> [Exercise directions]: Give back every line of the material exactly. Skip the pictures.

> [Records shown]:
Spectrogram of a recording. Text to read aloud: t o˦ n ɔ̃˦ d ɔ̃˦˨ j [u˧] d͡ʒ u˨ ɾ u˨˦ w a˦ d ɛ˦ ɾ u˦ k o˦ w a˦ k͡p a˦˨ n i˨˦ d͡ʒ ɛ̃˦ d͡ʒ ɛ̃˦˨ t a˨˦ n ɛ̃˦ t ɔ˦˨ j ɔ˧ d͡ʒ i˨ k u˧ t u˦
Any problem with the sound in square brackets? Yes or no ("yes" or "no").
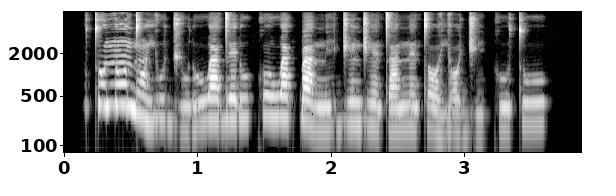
no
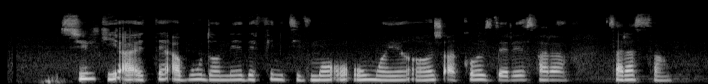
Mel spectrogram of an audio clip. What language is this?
French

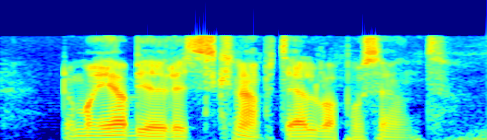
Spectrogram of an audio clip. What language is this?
Swedish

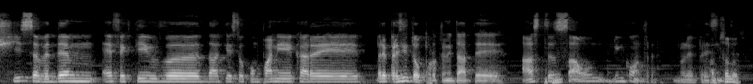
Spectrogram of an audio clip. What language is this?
Romanian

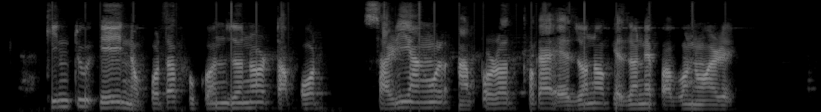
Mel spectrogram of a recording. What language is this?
Assamese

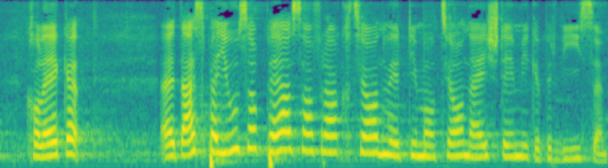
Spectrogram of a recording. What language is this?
Swiss German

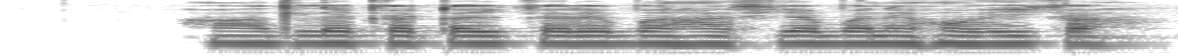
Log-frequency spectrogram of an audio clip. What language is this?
Chhattisgarhi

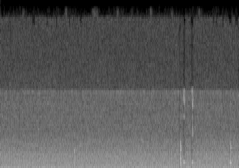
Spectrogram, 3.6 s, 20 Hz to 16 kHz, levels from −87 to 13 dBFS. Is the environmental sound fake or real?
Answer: fake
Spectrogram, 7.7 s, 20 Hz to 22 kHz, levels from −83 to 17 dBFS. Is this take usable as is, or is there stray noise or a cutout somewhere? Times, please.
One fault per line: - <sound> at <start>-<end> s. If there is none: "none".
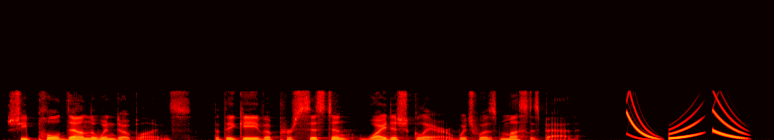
- chirp at 6.3-7.5 s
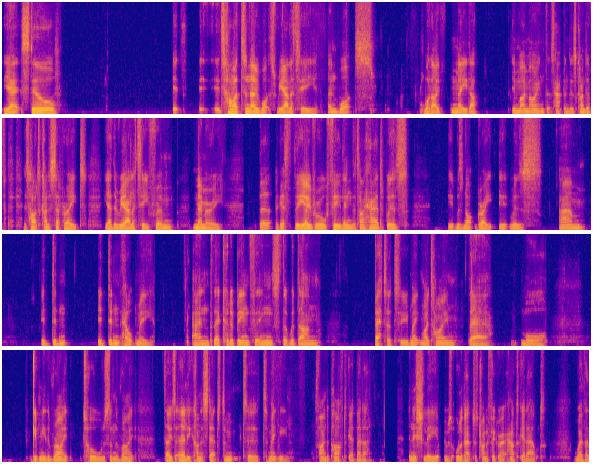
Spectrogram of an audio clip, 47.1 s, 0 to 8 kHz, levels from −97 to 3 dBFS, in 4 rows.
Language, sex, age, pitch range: English, male, 40-59, 80-95 Hz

> [Exercise solution]:
Spectrogram of a recording. Text to read aloud: t o˦ n ɔ̃˦ d ɔ̃˦˨ j [u˧] d͡ʒ u˨ ɾ u˨˦ w a˦ d ɛ˦ ɾ u˦ k o˦ w a˦ k͡p a˦˨ n i˨˦ d͡ʒ ɛ̃˦ d͡ʒ ɛ̃˦˨ t a˨˦ n ɛ̃˦ t ɔ˦˨ j ɔ˧ d͡ʒ i˨ k u˧ t u˦
Any problem with the sound in square brackets? Yes or no ("yes" or "no").
no
Mel spectrogram of an audio clip. What language is this?
French

Spectrogram of an audio clip. What language is this?
Swedish

Spectrogram of an audio clip. What language is this?
Romanian

Mel spectrogram of a recording. What language is this?
Assamese

Spectrogram of a recording. What language is this?
Swiss German

Log-frequency spectrogram of an audio clip. What language is this?
Chhattisgarhi

Spectrogram, 3.6 s, 20 Hz to 16 kHz, levels from −87 to 13 dBFS. Is the environmental sound fake or real?
Answer: fake
Spectrogram, 7.7 s, 20 Hz to 22 kHz, levels from −83 to 17 dBFS. Is this take usable as is, or is there stray noise or a cutout somewhere? Times, please.
One fault per line: - <sound> at <start>-<end> s. If there is none: "none".
- chirp at 6.3-7.5 s
Spectrogram of an audio clip, 47.1 s, 0 to 8 kHz, levels from −97 to 3 dBFS, in 4 rows.
Language, sex, age, pitch range: English, male, 40-59, 80-95 Hz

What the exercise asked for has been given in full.